They need fresh water, preferably flowing water, and woody vegetation to thrive. And thrive they do, as you will notice in a walk along Mirror Lake or along Stoney Creek.
Today the threat to the beaver is not the fur trade but rather urban and agricultural expansion and the draining of wetlands.
The threat to the beaver and its ability to establish and maintain wetlands is in turn a threat to our water ecosystem.
The beaver, our national icon, is the largest rodent in Canada, weighing in at between 845 kg and 89-120 cm in length. The fur of the beaver is dark brown with a reddish hue, with short ears and small eyes on its broad head. Only the hind feet are webbed, the source of propulsion underwater. Large incisor teeth, that continuously grow, are used to cut vegetation and strip off bark. The broad, black, scaly tail (29-53 cm) is used to stabilize the beaver while cutting trees, for thermoregulation, as a fat storage area, and are slapped on the ground or water surface as an alarm signal.
Beavers eat the bark of trees, preferring aspen, birch and willow. Each beaver demands up to 200 trees to satisfy its appetite. The higher level of resin in coniferous trees makes them less appealing. In summer they also eat aquatic pond vegetation and may even come ashore in search of grains and grasses.
Beavers use branches and logs to build their dams and lodges. Lodges are built with the entrance underwater to evade predators and maintain access to trees stored under the ice during winter. The lodges are also used to protect beavers from extreme cold and heat. Lodges usually contain three generations of beavers; the parent pair, yearlings, and the current year's kits. Once the youngsters reach two years old, they leave the lodge to find their own territory.
A cut-away view of a beaver lodge.
Painting by Carolyn Cassady
With its engineering skills, the beaver has a huge influence on freshwater ecosystems. The habitats beavers create by their need to maximize water result in a higher diversity of other species - amphibians, invertebrates and waterfowl alike. The deep-water pools and interconnecting channels help maintain water in dry times and reduce flooding in wet times. The beaver's ability to modify the landscape has many positive side effects.
A landscape without beavers is a landscape with a lot less water and the life that water supports.
Beavers are often seen as pests. They de-forest river banks and properties and their dams flood fields and roads. We have not been successful in our efforts to control beavers by trapping and removing their lodges and dams. Perhaps we need to look at new ways of coexisting, of being partners in protecting our water resources.
Even in an ice-covered pond, the beaver lodge is warm and protective.
Photo by Dee Patriquin
Early History of Camrose Alberta and District – published in 1947 by the Camrose Historical Society

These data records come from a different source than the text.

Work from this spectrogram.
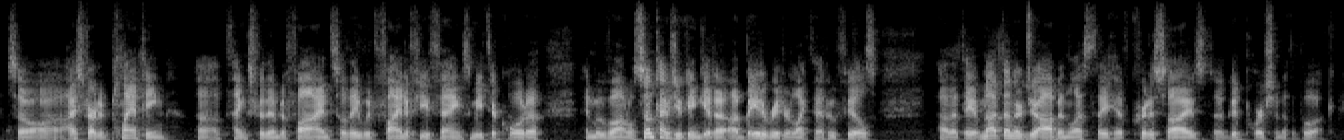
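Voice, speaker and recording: An older man co-hosting a podcast, giving conversational advice and anecdotes in a measured, hesitant way. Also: fairly low pitch, steady tone, a bit bright. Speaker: podcast co-host and writer. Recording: dull lo-fi audio.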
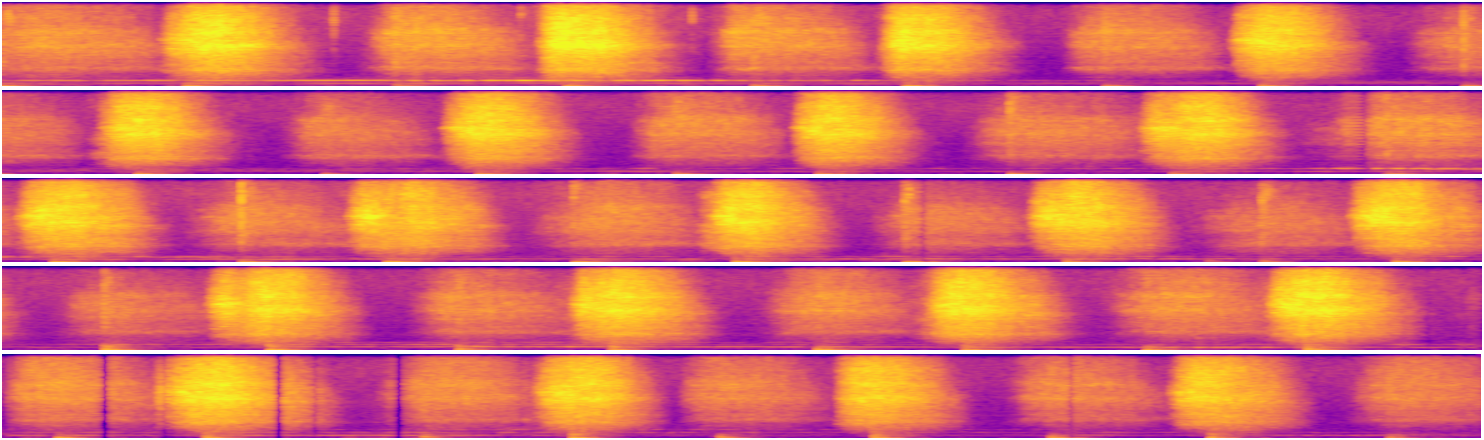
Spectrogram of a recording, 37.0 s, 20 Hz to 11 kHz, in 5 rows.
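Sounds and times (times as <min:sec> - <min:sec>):
low sustained tone: 0:00.0 - 0:36.9
slow breathing in and out: 0:00.0 - 0:36.9.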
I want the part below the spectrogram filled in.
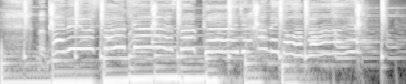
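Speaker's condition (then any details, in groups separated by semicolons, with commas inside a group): No condition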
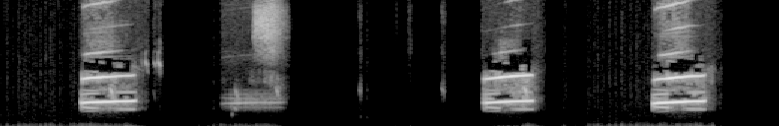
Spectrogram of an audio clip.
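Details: Pacific golden plover sounding three loud, upslurred whistles, with a softer, lower whistled note between the first two; quiet background.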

The Golden Trail – published in 1955 by the Lions Club of Camrose
Battle River Country, The History of Duhamel and Area – published in 1974 by The Duhamel Historical Society
Four Seasons Environmental Centre material – prepared in 2007 – spearheaded by Ken Duncan; research and writing by Glen Hvenegaard, Chad Winger, Susanna Bruneau, and Kim Macklin.

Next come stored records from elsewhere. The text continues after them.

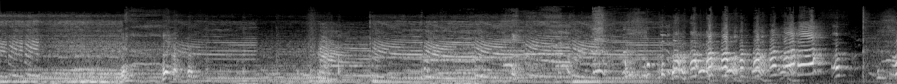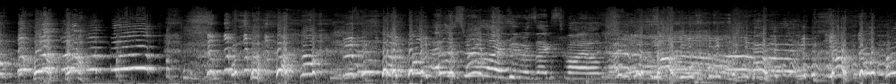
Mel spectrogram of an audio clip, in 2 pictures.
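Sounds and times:
air horn sound effect blasts: 0.0 - 6.9
people laughing: 1.2 - 14.2, 14.9 - 17.9.

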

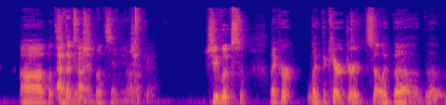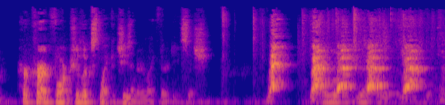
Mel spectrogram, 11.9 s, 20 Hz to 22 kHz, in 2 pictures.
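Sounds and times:
speech: 0.2 - 2.2, 2.8 - 9.0, 10.2 - 11.4
dogs barking in a city: 9.5 - 11.8.

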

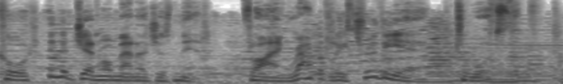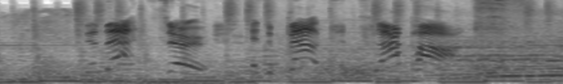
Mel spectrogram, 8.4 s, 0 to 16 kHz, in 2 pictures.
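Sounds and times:
speech: 0.0 - 8.3
sea cow mooing: 6.0 - 8.3.

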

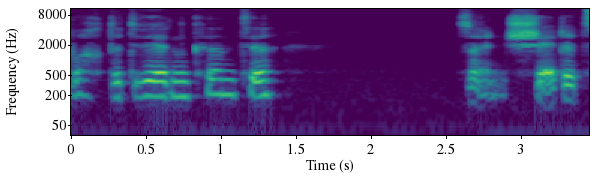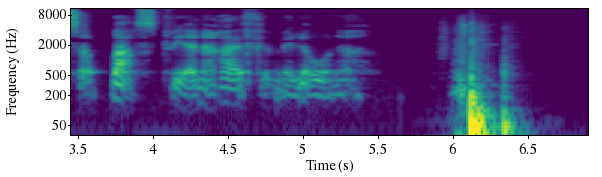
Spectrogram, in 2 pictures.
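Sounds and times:
speech: 0.0 - 1.6, 2.6 - 6.3
heavy thud of a body falling over a fence into a garden: 6.0 - 6.7.

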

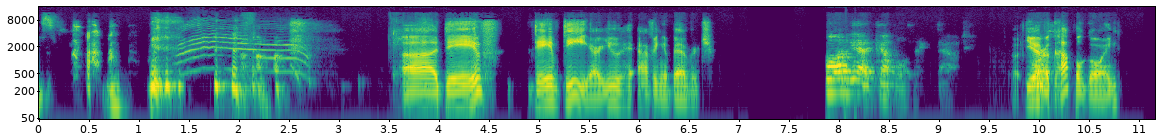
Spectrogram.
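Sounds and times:
speech: 0.0 - 2.1, 3.6 - 6.8, 7.9 - 8.8, 9.8 - 10.9
cat meowing with downward sliding pitch: 1.4 - 2.7.

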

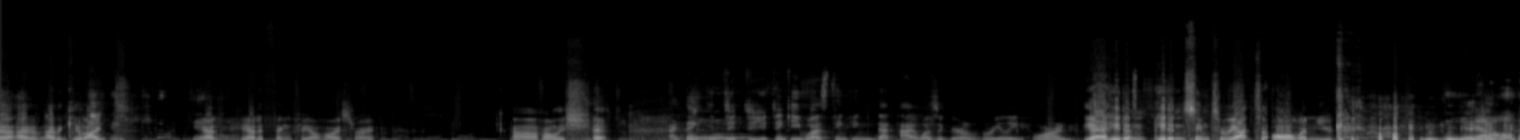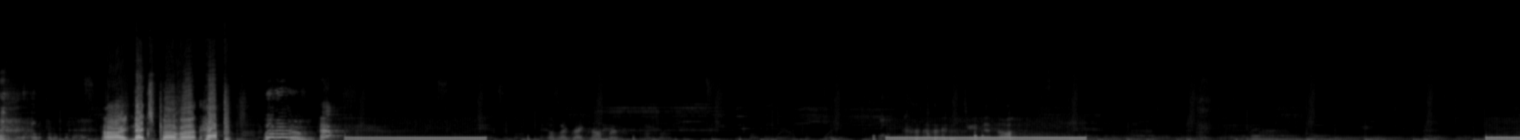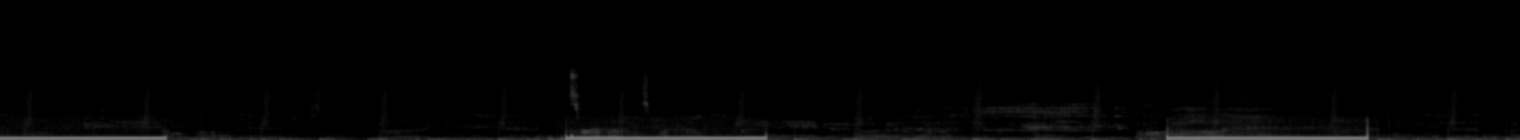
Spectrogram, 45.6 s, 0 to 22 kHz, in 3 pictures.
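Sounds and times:
automatic voice message: 0.0 - 2.8, 14.5 - 15.4, 24.0 - 26.1, 36.0 - 37.9, 42.1 - 43.7
speech: 0.0 - 18.8, 20.8 - 21.6
laughter: 13.4 - 16.3
phone line ringing on an outgoing call: 18.7 - 20.1, 24.0 - 26.1, 30.0 - 32.1, 36.0 - 38.1, 42.1 - 44.1.

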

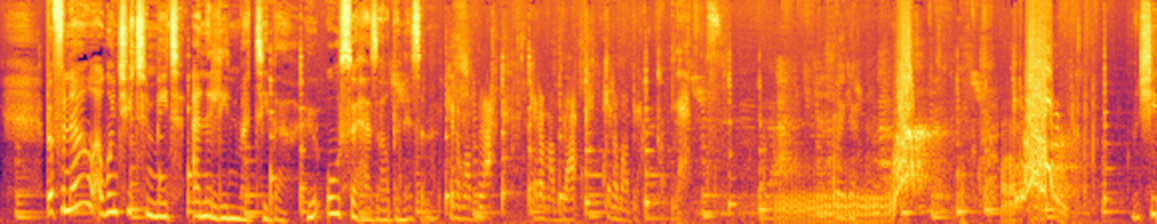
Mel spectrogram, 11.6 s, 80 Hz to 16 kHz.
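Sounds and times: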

The Great West Before 1900 – published in 1991 by United West Communications Ltd.
The Beaver Manifesto – by Glynnis Hood, published in 2011 by Rocky Mountain Books. Available in print and as an e-book.

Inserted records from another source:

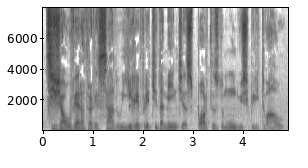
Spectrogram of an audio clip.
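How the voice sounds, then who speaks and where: A man's voice: lowish voice, fairly even intonation, normal speed, natural voice. An actor playing a compassionate, devout middle-aged father in a Brazilian radio soap, speaking with earnest, solemn concern. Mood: prayerful pleading. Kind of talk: radio soap opera acting. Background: music.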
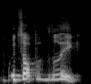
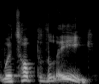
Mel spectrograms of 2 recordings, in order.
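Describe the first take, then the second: First: "top" pushed higher and emphatic; stress on top. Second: Said in the usual way. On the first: Real, not acted.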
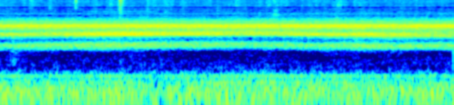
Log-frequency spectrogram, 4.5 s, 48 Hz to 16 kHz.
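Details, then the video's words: Huge numbers of frogs in rain produce a seamless, ringing chorus of layered high trills, unchanging throughout, over a dull low rumble. "Frogs in Rain 2 Hours of Frogs, Thousands of Frogs Singing"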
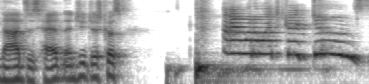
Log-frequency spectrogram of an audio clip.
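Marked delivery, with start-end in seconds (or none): 2.0-3.7 put-on very high, wailing, drawn-out little-kid scream. Retelling a scene where a six-year-old daughter screams: imitating a child screaming. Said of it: "She starts screaming".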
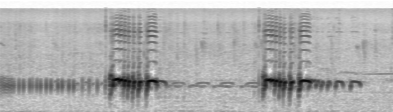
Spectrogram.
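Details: Local zebra dove calling rivals, used as a lure, starts with soft pulsing coos. Two loud, fast, stuttering bubbly phrases follow about two seconds apart, each trailing into a rolling purr.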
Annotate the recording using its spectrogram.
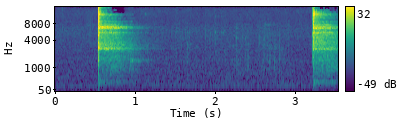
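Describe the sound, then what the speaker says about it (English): Two loud, sharp metallic strikes of a hammer on a straight-bladed chisel during forging of a small claw hammer, spaced about three seconds apart, each with a brief ringing decay. "I'm going to use my straight bladed chisel, see if I can get that to crack it"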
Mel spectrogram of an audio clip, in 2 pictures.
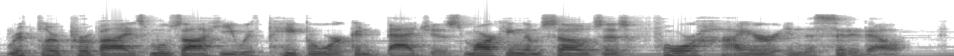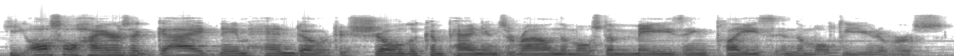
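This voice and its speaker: A man narrating a tabletop game recap as game master, in measured, even storytelling. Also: medium pitch, highs cut off, soft background music.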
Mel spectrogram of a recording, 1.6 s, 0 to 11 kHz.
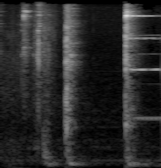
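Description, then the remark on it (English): A hand bell clinks and jangles a few times as it's picked up, then one clear strike rings out, its bright metallic tone sustaining to the end; the bell is rung for a first-time caller. “I've listened to you for about 3 years, and this is the first time I've ever called in. Get that bell out.”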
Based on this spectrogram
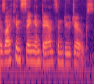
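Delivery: ordinary delivery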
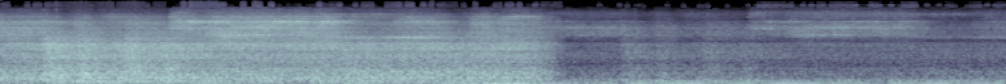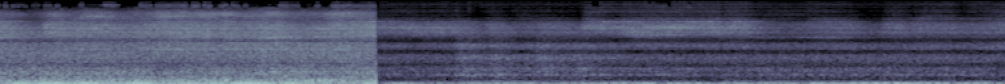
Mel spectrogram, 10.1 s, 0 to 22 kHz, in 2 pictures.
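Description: Rumbling subway car noise, loud and broadband at first, then abruptly reduced in two steps as AirPods Pro 2 and AirPods 4 noise cancellation is simulated, leaving a quieter muffled hum.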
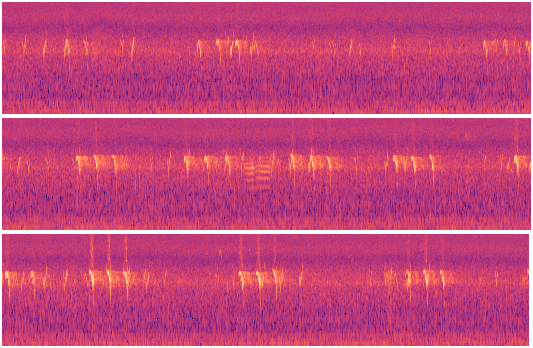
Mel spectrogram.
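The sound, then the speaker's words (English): Two crossbills calling together in the same tree, giving short, sharp, high-pitched chips in quick irregular bursts throughout, some louder than others, over a steady low background hum. “Two birds together now, in the same tree.”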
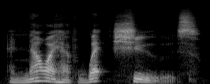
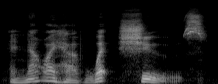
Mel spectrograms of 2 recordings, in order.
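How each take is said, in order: No difference in how they are said.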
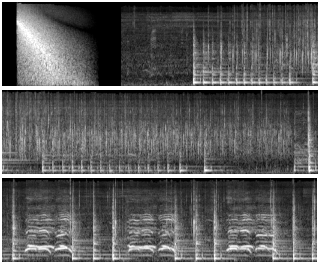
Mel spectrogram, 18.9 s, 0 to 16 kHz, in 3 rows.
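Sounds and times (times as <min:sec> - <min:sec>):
falling whoosh effect: 0:00.3 - 0:01.9
drums beating rapidly: 0:03.8 - 0:11.1, 0:12.1 - 0:15.2, 0:16.1 - 0:17.4, 0:18.0 - 0:18.9.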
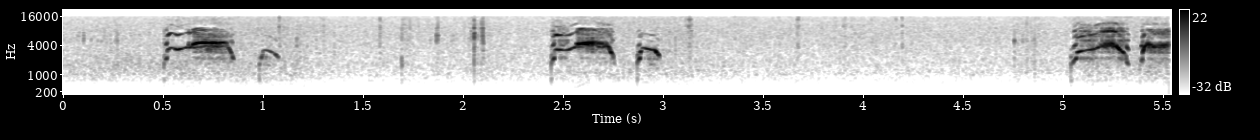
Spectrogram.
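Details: Osprey on its nest at lunch as fish is brought in, 12 July 2022, nest camera 4: a few hoarse, high, rasping calls spaced about two seconds apart, with light background hiss.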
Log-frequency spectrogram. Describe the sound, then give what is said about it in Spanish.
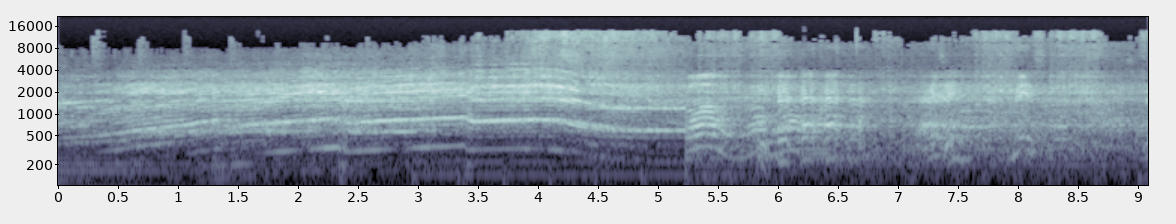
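The Formula 1 car in which Fernando Alonso won the world championship, driven by him for five laps in Abu Dhabi, screams loudly, its high whine climbing steadily in pitch, then drops abruptly and revs again in a rougher, choppier burst as the car shifts and keeps accelerating. “se ha subido Alonso hoy al coche con el que fue campeón del mundo.”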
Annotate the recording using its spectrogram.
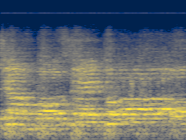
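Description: Many voices singing a melody together at a live rock concert, holding long notes, with little sound from the instruments.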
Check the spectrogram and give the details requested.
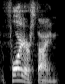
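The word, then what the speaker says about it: Feuerstein: no in Germany Fred Flintstone is called Fred Firestein that's how yeah that's how you pronounce it in and that's his last name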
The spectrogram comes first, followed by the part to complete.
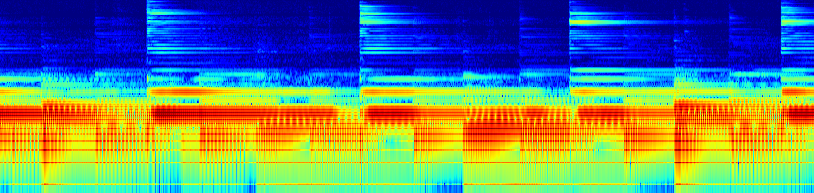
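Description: Steel-string acoustic guitar fingerpicked: a repeating arpeggiated pattern of ringing notes over a moving bass line, with a stronger accented pluck about every one and a half seconds.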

Photo and Illustration credits:
Carolyn Cassady member of the Rotary Club of Camrose.
Dee atroqiom - Community Member
Photo of the Stoney Creek beaver dam by the Plonys. Graduates of the Alberta University of Arts, Darcy and Lea Plony worked as graphic designers for many years under Groundwater Communications while raising their family; they now spend time creating fine art. Darcy has written and published two children’s books and his watercolours have won seven international fine art competitions. Lea paints in acrylics and volunteers her design and marketing abilities to support the Bailey Theatre.